  • Rowing: Same as "Under Sail"
  • At Anchor: All-round light with minimum visibilty range of 2nm at night or black anchor ball during the day when anchored outside a designated anchorage.
  • Minimum Visibilty Range: Sidelights must be visible for at least 1nm. All other lights must be visible for at least 2nm.

Vessels 26' to 40' (Less Than 12m)

  • Under Power: Sidelights, stern light and masthead light are required. Sailboats operating under engine power are considered power driven and must follow the "Under Power" rules. During the day, motorsailing vessels are required to fly a motoring cone. You may substitute a single bi-color light for sidelights and combine the masthead and stern light into a single "all-round" light.
  • Under Sail: Sidelights and stern light. You may substitute a tricolor masthead light for seperate sidelights and stern light.
  • Rowing: Same as "Under Sail"
  • At Anchor: All-round light with minimum visibilty range of 2nm at night or black anchor ball during the day when anchored outside a designated anchorage.
  • Minimum Visibilty Range: Sidelights must be visible for at least 1nm. All other lights must be visible for at least 2nm.

Vessels 40' to 65' (Less Than 20m)

  • Under Power: Sidelights, stern light and masthead light are required. Sailboats operating under engine power are considered power driven and must follow the "Under Power" rules. During the day, motorsailing vessels are required to fly a motoring cone. You may substitute a single bi-color light for sidelights.
  • Under Sail: Sidelights and stern light.
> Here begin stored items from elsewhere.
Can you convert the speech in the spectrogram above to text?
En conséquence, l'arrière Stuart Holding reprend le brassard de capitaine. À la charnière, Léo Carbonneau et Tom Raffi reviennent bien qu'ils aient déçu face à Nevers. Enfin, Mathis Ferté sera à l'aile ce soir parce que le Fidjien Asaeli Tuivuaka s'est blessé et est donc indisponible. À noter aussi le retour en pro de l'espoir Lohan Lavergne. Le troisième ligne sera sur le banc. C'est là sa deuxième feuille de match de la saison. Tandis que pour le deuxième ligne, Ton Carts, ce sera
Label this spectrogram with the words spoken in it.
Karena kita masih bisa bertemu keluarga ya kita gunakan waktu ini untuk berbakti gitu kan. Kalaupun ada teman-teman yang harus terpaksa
You may substitute a tricolor masthead light for seperate sidelights and stern light.
  • Rowing: Same as "Under Sail"
  • At Anchor: All-round light with minimum visibilty range of 2nm at night or black anchor ball during the day when anchored outside a designated anchorage.
  • Minimum Visibilty Range: Masthead must be visible for at least 3nm. All other lights must be visible for 2nm
  • A copy of the Navigation Rules and Regulations must be kept on board at all times and is available in our books selection.

Vessels 65' to 165' (Less Than 50m)
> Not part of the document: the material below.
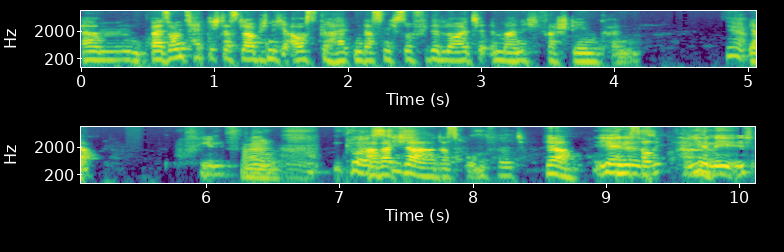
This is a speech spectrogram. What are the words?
Ähm, weil sonst hätte ich das, glaube ich, nicht ausgehalten, dass mich so viele Leute immer nicht verstehen können. Ja. ja auf jeden Fall. Ja. Aber dich, klar, das Umfeld. Ja, ja, nee, sorry. Ja, nee, ich,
  • Under Power: Sidelights, stern light and masthead light are required. Sailboats operating under engine power are considered power driven and must follow the "Under Power" rules. During the day, motorsailing vessels are required to fly a motoring cone.
  • Under Sail: Sidelights and stern light. You may substitute a tricolor masthead light for seperate sidelights and stern light.
  • Rowing: Same as "Under Sail"
  • At Anchor: All-round light with minimum visibilty range of 2nm at night or black anchor ball during the day when anchored outside a designated anchorage.
  • Minimum Visibilty Range: Masthead light must be visible for 5nm. All other lights must be visible for 2nm
  • A copy of the Navigation Rules and Regulations must be kept on board at all times and is available in our books selection.

Planning on Installing New Navigation Lights?
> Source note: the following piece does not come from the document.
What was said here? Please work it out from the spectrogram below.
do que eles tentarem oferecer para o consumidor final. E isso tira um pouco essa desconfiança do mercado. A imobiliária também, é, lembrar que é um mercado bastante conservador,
If your next weekend project is repairing broken navigation lights or upgrading to LEDs, watch this video first. Chuck Hawley points out some common mistakes boat owners make when installing navigation lights that will make your lights less visible and in some cases not compliant with USCG regulations.


Replacing Damaged Lights

Pole lights are often damaged if they are improperly used as a handle when getting in the boat. Chuck Hawley discusses some options for replacement with mounting options to fit any boat.


Portable Navigation Lights for Dinghies, Canoes and Kayaks

While smaller crafts are allowed to use a flashlight or spotlight for collision avoidance, an inexpensive, portable bi-color light will keep you safer on the water. Chuck Hawley discusses some options.